To illustrate the CCIRS, consider that in the case study, the Foreign Service Provider opts instead to purchase a CCIRS from a Nigerian bank. The Foreign Service Provider exchanges the interest payments on its dollar loan for interest payments on a naira loan. Without the CCIRS, the Foreign Service Provider would likely have had to convert a larger portion of its naira service fees into dollars at the CBN exchange rate of N 199 per dollar in order to make the interest payments on its dollar loan. However, an acquired CCIRS would ensure that the Foreign Service Provider can maintain interest payments on its dollar loan while avoiding foreign exchange rate risk entirely.
A potential problem with currency swaps is that both parties remain exposed to the risk of loan default as failure of one party to make interest payments does not excuse the other party from its original obligations.
The CBN provides guidelines for foreign exchange derivative products, some of which include the following:
·         The maximum tenor allowed for FX Forward Contracts and by implication FX Swaps and CCIRS is five years, but Authorised Dealers can seek specific approval from the CBN for longer tenors.[25]
·         All hedge transactions must be backed by trade (visible and invisible) transactions[26]that is, there must be documentary evidence that the customer has entered into a trade transaction before offering the customer derivative products.[27]
·         To promote competitive prices of derivative products, customers are allowed to obtain derivative products from the Authorized Dealer that offers them the best prices/rates.[28]
In light of the currency fluctuations facing the Nigerian market, companies engaged in commercial transactions in which either their payments and/or revenues have to be in foreign currencies, should consider mitigating the exchange rate risk on their financial investments by developing a risk mitigation strategy that utilizes FX derivative products that best suit the company’s interests. In general, companies in looking at their derivative product options should also consider whether such products would be cost effective for their transactions.


[1] CBN Communique No. 98 of the Monetary Policy Committee Mtg. of Monday 24th and Tuesday 25th November, 2014, p. 21 http://www.cenbank.org/Out/2014/MPD/Central%20Bank%20of%20Nigeria%20Communique%20No%20%2098%20November%202014.doc%20(With%20Personal%20Statements).pdf
[11] The Handbook of International Finance Terms by Peter Moles and Nicholas Terry
[19] The Handbook of International Financial Terms – see definition of cross-currency swap
[20] The Handbook of International Financial Terms – see definition of cross-currency swap
[21] Financial Management Study Manual – ICAEW (second ed.) Institute of Chartered Accountants in England and Wales (Milton Keyes). 2008 [2007]. Pp462-3, ISBN 978-1-84152-569-3

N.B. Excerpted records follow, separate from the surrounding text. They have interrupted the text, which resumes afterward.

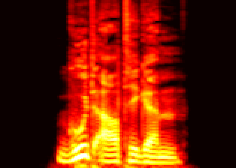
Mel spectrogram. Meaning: strong dative masculine/neuter singular of gutartig
- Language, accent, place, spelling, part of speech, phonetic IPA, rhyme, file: German, Germany, Berlin, gutartigem, adjective, [ˈɡuːtˌʔaːɐ̯tɪɡəm], -uːtʔaːɐ̯tɪɡəm, De-gutartigem.ogg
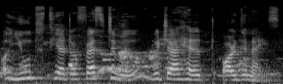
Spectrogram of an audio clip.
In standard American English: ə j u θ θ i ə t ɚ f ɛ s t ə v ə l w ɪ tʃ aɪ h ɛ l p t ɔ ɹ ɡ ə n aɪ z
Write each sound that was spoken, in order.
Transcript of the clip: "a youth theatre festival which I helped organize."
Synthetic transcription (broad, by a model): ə j u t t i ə t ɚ f ɛ s t ə v ə l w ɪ tʃ aɪ h ɛ l p t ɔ ɹ ɡ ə n aɪ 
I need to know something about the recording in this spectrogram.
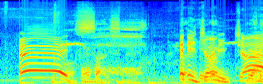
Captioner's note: yelling; laughing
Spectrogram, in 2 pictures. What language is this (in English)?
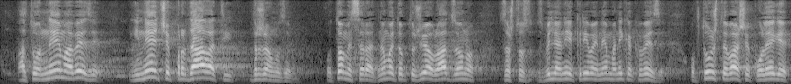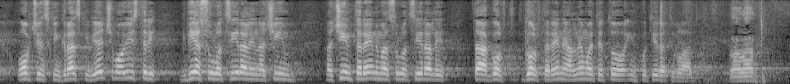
Croatian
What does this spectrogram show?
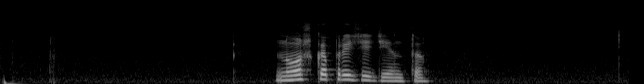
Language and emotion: Russian, neutral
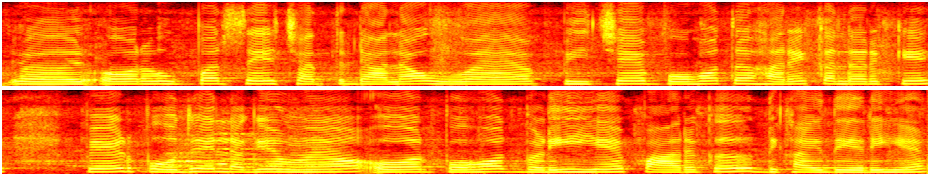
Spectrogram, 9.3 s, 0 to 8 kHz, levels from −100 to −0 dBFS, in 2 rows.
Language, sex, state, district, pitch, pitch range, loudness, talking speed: Hindi, female, Chandigarh, Chandigarh, 235 Hz, 225-255 Hz, -14 LUFS, 170 wpm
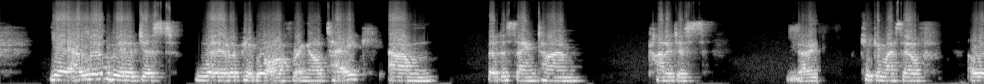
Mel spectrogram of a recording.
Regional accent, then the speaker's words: Adelaide, South Australia, Australia; moved away as an adult; now in Scotland, United Kingdom; the Adelaide Thunderbirds were the Suncorp team. They still are sort of in my hometown

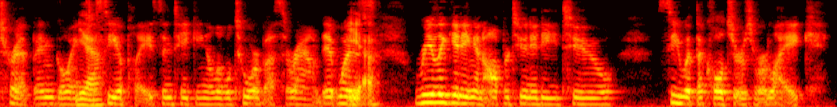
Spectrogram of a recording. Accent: Blaine, Washington, United States; moved away as an adult; also born or lived in East Coast; I grew up in Washington. I grew up on the Canadian border in Blaine.

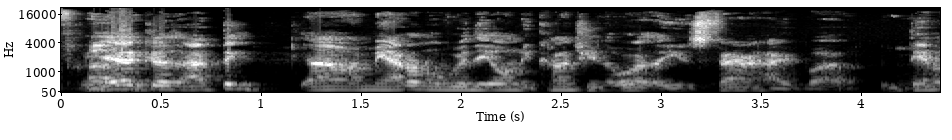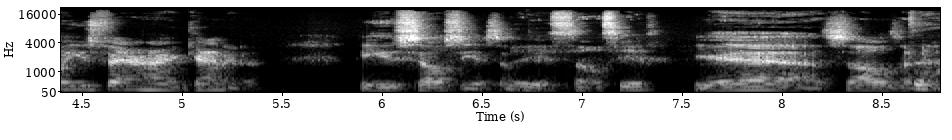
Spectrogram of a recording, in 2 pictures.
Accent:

[26]Visible trade involves transfer of tangible goods, while invisible trade involves the transfer of intangible goods and/or services, including customer service, copyrights and patents.